Daily life, more often then not, requires a certain girding of the loins, of waking up and jumping back into the thick and thin of it every morning, covering up the soft spots and making do. It’s hard, and there are times when to bring your best face or true face—or any face—into the world requires a certain amount of daring.

I find, rather boringly, that a certain amount of bravery is required for the mundane logistics of actually pulling a dream off. Bravery is supposed to be for fighting dragons, not making choices in the grocery store. The big ideas, these are easy, not quite a dime a dozen, but certainly come fast and furious some days. All of the flights of fancy, the “what ifs…” the imaginings and the wisps of possibility that come and go through our heads in the day and night…one can dwell for a long time in possibility. And, truly, I believe that so much is possible—a practical idealist with an imagination is far more happily overwhelmed and in love with life than a kid in a candy store.

To even type the word “commitment” makes my feet cold and toes curl up, When I think about what my life would look like if I committed to one of the half-formed day dreams that swirl around, my stomach goes choppy and I add to the ever growing list of things to do instead of work on this or that project. I can’t seem to sit down and say “Yes. How do I truly begin, how can I organize the logistics of my life to make this the, a, focus?” to even the most persistent of the hopes and dreams. The planning required to bring an idea to life is daunting. It’s not the leap, but how long will I be aloft, what does it look like where I land, will anyone be there to catch me, will I break my legs falling, etc.

To say nothing of the fear that, if I fail at something I’ve long thought of, I will no longer have the pleasure of its untapped possibility.

This, I believe, is where bravery comes in. Which is why no one else can tell you how to be brave. Or at least, not exactly. We’re each of us our own little hot mess—different heartbeats and different boundaries and barriers and needs and hopes and sources of faith and fear. In that, I think there is also the distinct possibility that no one either can or needs to do in the world what dreams burn in your heart of hearts. I think that I’d rather try and fail than never try. I’ve thought that for years, so perhaps it is time to live that way more fully.
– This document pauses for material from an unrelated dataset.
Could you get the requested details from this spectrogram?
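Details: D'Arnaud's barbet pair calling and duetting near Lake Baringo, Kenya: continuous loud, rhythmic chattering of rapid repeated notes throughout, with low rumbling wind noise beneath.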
I like to think that people who have made the first leap, who are living their dream, have a different glow about them than most. I find a common sense of innocent defiance, a subversive joy, in people who are living by their own rules. Simply, they have bowed out of the safe game of easier answers, of tidier lives (or the cruel myth of such thing). It may be scarier out there, in the lives build on dreams and birthed by courage, but I suspect it is a happier place.

I would rather try and fail at everything I dream than live in such a way that shuts out the hope of that encompassing happiness. In the logistics and striving by the light of an idea, this is where I believe grace can be found. A life made seems painted in colors a little richer than a life accepted.
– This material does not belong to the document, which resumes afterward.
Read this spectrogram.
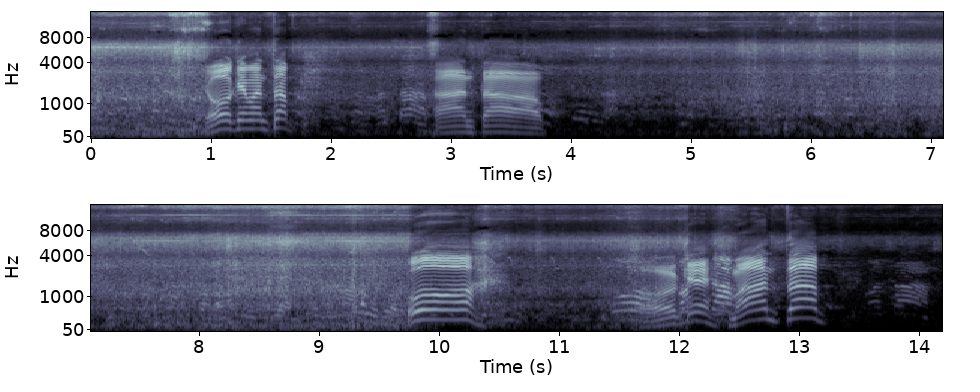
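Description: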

Here is the other thing—I don’t believe we get just one shot, just one dream, just one chance. As a friend used to say in college, helpfully, “just because you make one decision doesn’t mean you can’t make another.” Just because you commit to one dream now, doesn’t mean you can’t have another later down the road, failure or success notwithstanding. It’s not that people make their own luck but rather, in finding the courage to try something once, there is the great comforting well of finding your own resilience, and the resilience of the people around you.
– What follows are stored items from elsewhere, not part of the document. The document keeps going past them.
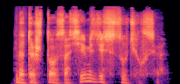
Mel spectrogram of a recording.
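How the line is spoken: Unrestrained outburst. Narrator (Russian): Не сдержался Константин

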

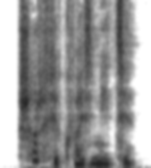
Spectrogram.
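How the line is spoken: Deflated whisper. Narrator (Russian): произнесла шепотом, растеряв большую часть своего запала

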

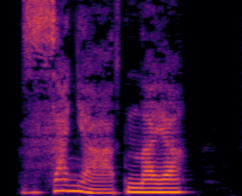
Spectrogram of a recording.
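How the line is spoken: Quiet hiss. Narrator (Russian): Тихо прошипела Куракава

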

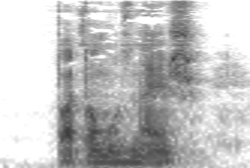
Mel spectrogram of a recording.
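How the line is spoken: Flippant, dismissive. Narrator (Russian): легкомысленно отмахнулся Гвори

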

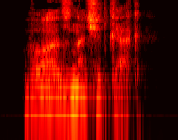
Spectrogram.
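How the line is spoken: Thoughtful. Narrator (Russian): задумчиво отозвался тот

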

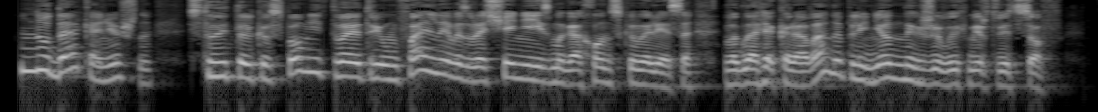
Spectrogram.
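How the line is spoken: Laughing. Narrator (Russian): рассмеялся Кофа

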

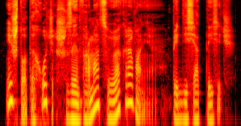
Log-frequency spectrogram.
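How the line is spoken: Calm speech. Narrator (Russian): также спокойно произнес Люд

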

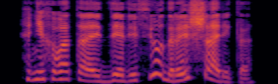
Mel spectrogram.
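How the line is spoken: Laughing. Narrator (Russian): засмеялась Ирка

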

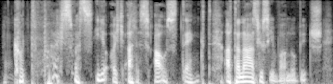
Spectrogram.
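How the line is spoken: Giggling. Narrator (German): kicherte Tschivria

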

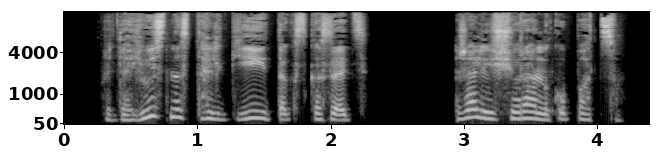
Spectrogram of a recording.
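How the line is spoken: Sighing. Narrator (Russian): вздохнула я

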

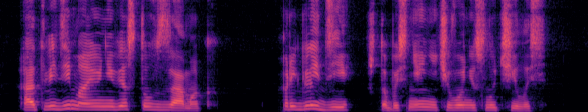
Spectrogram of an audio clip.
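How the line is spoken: Curt, clipped. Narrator (Russian): отрывисто проговорил принц

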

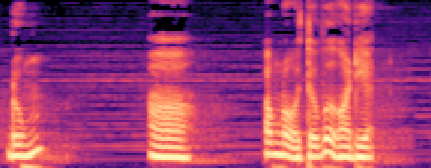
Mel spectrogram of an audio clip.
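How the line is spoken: Trembling voice. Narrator (Vietnamese): My trả lời với chất giọng run run

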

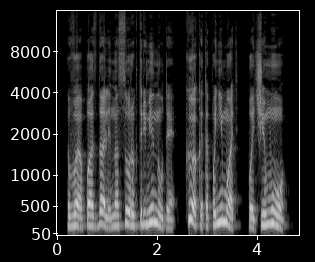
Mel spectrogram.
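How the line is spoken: Roaring. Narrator (Russian): Семен упреждающе взревел

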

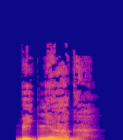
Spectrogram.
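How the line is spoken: Sighing. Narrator (Russian): вздохнула Деви Айо

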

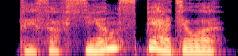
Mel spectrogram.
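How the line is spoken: Hissed. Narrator (Russian): прошипела Неста

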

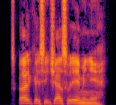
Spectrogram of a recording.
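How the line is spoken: Hoarse sleepy question. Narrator (Russian): Хриплым после сна голосом спросил я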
Those who have gone before are waiting to catch you as they can help your landing and the construction of your dreams. If you reach, those in the air with you will hold your hand through the leap. And those watching as you boldly commit to your leap—you are showing what greater ways are possible. 

Laboring thus together for the dreams of our individual hearts—I can think of no better or braver way to live.